_WHAT NEEDS TO BE DONE_:
A word-for-word copy of the records is needed, with every picture left out.

_SUPPLIED RECORDS_:
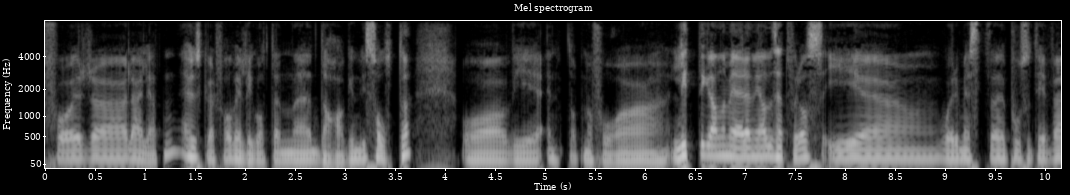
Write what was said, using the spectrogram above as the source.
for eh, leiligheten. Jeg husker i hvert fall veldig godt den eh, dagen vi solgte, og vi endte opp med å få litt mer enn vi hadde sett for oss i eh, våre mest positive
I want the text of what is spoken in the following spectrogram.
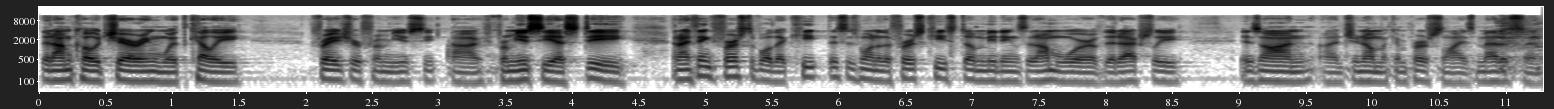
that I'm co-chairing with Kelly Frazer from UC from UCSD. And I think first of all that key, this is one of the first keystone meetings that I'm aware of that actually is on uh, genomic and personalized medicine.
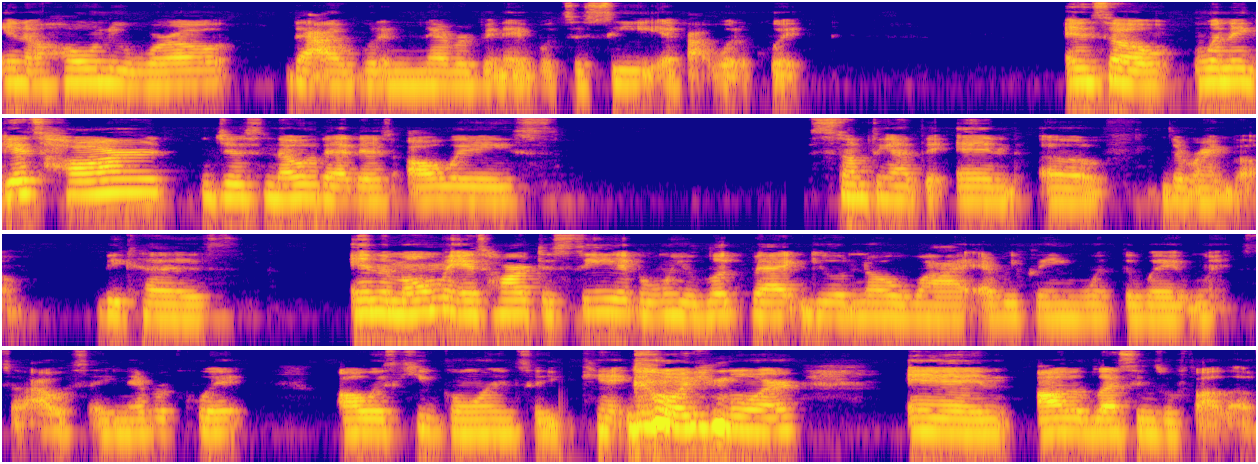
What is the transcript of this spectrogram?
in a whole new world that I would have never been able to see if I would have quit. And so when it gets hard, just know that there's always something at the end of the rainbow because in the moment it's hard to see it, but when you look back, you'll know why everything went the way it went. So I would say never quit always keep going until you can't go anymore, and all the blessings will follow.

_FINAL ANSWER_:
Write what was said, using the spectrogram above as the source.
for eh, leiligheten. Jeg husker i hvert fall veldig godt den eh, dagen vi solgte, og vi endte opp med å få litt mer enn vi hadde sett for oss i eh, våre mest positive
I want the text of what is spoken in the following spectrogram.
that I'm co-chairing with Kelly Frazer from UC from UCSD. And I think first of all that key, this is one of the first keystone meetings that I'm aware of that actually is on uh, genomic and personalized medicine.
What is the transcript of this spectrogram?
in a whole new world that I would have never been able to see if I would have quit. And so when it gets hard, just know that there's always something at the end of the rainbow because in the moment it's hard to see it, but when you look back, you'll know why everything went the way it went. So I would say never quit always keep going until you can't go anymore, and all the blessings will follow.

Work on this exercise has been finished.